AB - Across the world governments are engaged in a drive to ensure that education systems are not only ensuring quality education, but that they are seen to be ensuring this. To this end, many employ measures of educational attainment in the drive to ensure ‘rigour’ and ‘efficiency’. Such endeavours employ mechanisms that set out to ensure that the collection of quantitative data enables the objectification of education through seen to be dispassionate means; PISA is but one example of the way in such endeavours are publically lauded and applauded. What this entails are drives to both corporatise education and specify not only the ends to which data should be put but the mechanisms of collection as well. Notably, in some jurisdictions such moves have gone hand in hand with directives which seek to give more power to schools and school leaders and fewer powers to central organising elements such as local authorities.In Scotland, UK, such moves are in the process of being enacted. Two missives from government seek to both deploy data as a means to observe and drive improvement, and release head teachers and the like from the ‘shackles’ of collective control. Whilst the former has already occurred the latter is currently being consulted upon. This governance review seeks to shift responsibility for key areas of education away from the collective responsibility of local authorities to the individual responsibilities of schools and school leaders. This governance shift seeks to release such individuals from the political machinations that exist in local government so that they might better enact policies to drive up improvements in test scores and so reduce the gap between rich and poor. In one sense, then, they are an attempt at the depoliticisation of education: they attempt to obviate the need for democratic control from the locality and shift this to the site of the individual school. However, concurrent with this it is evident that such moves are reminiscent of changes in educational governance seen in England which, despite the rhetoric of ‘freeing up’ school leaders, have actually in many ways ensured that other groups have control of the agenda alongside missives from central government. In this respect they are attempts to politicise education; the alterations seek to shift control to the centre under the illusion of increased agency for school staff. This paper discusses the ways in which Scottish education policy is currently both depoliticising and politicising education. It will explore the ways in which government edict and consultation is shifting the locus of control away from democratically accountable local institutions (a depoliticisation) towards command and control from the centre (politicisation).The paper uses positioning theory to examine the ways in which language and action are deployed to sell such moves; the paper examines the Discourses (Gee, 2012) that abound in the drive to improve education through the alteration of roles at the local and national level. It outlines the changes that have come into force as well as the consultations currently being undertaken. It notes the positions held by those currently in national government and the ways that they have outlined and justified their proposals.

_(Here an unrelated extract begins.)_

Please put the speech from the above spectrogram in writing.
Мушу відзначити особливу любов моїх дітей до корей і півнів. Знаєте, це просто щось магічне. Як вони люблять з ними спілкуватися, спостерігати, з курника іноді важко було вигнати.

In summary it signals the ways in which the depoliticisation of education is being enacted whilst at the same time it demonstrates the ways and means by which Scottish education is being politicised.

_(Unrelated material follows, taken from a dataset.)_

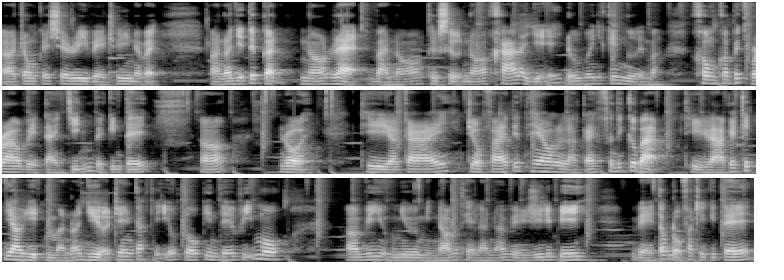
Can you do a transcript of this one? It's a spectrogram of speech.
à, trong cái series về trading này vậy. À, nó dễ tiếp cận nó rẻ và nó thực sự nó khá là dễ đối với những cái người mà không có background về tài chính về kinh tế. Đó. Rồi thì ờ, cái trường phái tiếp theo là cái phân tích cơ bản thì là cái cách giao dịch mà nó dựa trên các cái yếu tố kinh tế vĩ mô. À, ví dụ như mình nói có thể là nói về GDP về tốc độ phát triển kinh tế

KW - depoliticising education

KW - politics in education

KW - Scottish education

KW - education in Scotland

M3 - Paper

ER -

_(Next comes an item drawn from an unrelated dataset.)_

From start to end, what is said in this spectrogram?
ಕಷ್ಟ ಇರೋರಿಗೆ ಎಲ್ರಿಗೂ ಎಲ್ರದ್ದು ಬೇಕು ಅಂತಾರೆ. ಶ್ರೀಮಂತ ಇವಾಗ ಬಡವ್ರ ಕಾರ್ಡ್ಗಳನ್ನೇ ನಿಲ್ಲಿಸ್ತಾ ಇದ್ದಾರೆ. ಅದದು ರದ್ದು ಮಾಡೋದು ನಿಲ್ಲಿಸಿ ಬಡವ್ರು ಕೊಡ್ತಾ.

Adams P. The depoliticisation and politicisation of Scottish education. 2017. Paper presented at Annual European Conference on Education Research, Copenhagen, Denmark.